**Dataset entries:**
+ + +

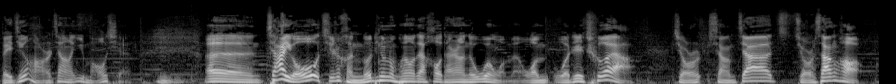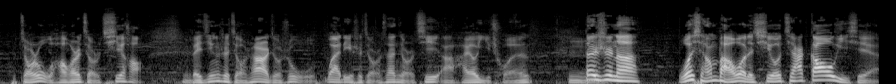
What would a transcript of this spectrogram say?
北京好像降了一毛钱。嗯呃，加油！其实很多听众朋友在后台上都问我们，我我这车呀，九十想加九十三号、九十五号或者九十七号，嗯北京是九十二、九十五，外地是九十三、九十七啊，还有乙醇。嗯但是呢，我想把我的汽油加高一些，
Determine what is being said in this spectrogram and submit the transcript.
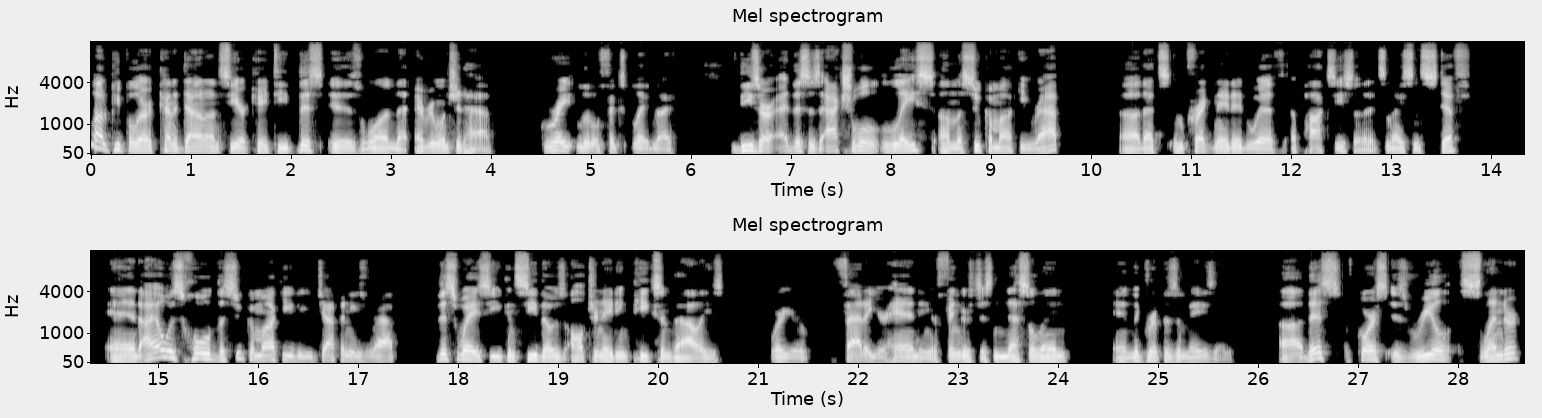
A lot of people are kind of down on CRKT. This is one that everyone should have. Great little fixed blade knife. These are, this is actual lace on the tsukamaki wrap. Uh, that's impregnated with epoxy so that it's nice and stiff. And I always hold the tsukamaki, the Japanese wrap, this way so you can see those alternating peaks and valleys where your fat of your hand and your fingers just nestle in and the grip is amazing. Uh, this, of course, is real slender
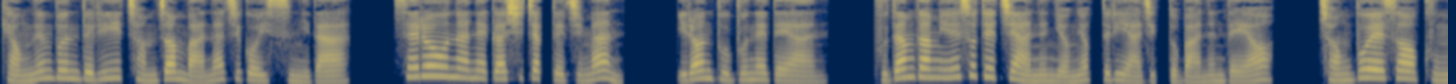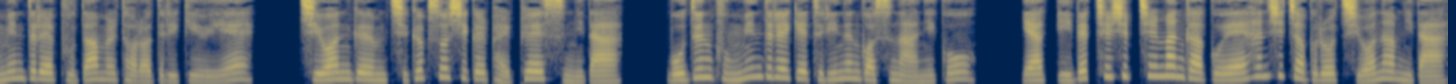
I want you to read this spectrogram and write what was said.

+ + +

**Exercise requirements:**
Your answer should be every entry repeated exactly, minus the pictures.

**Finished exercise:**
What would a transcript of this spectrogram say?
北京好像降了一毛钱。嗯呃，加油！其实很多听众朋友在后台上都问我们，我我这车呀，九十想加九十三号、九十五号或者九十七号，嗯北京是九十二、九十五，外地是九十三、九十七啊，还有乙醇。嗯但是呢，我想把我的汽油加高一些，
Determine what is being said in this spectrogram and submit the transcript.
A lot of people are kind of down on CRKT. This is one that everyone should have. Great little fixed blade knife. These are, this is actual lace on the tsukamaki wrap. Uh, that's impregnated with epoxy so that it's nice and stiff. And I always hold the tsukamaki, the Japanese wrap, this way so you can see those alternating peaks and valleys where your fat of your hand and your fingers just nestle in and the grip is amazing. Uh, this, of course, is real slender
I want you to read this spectrogram and write what was said.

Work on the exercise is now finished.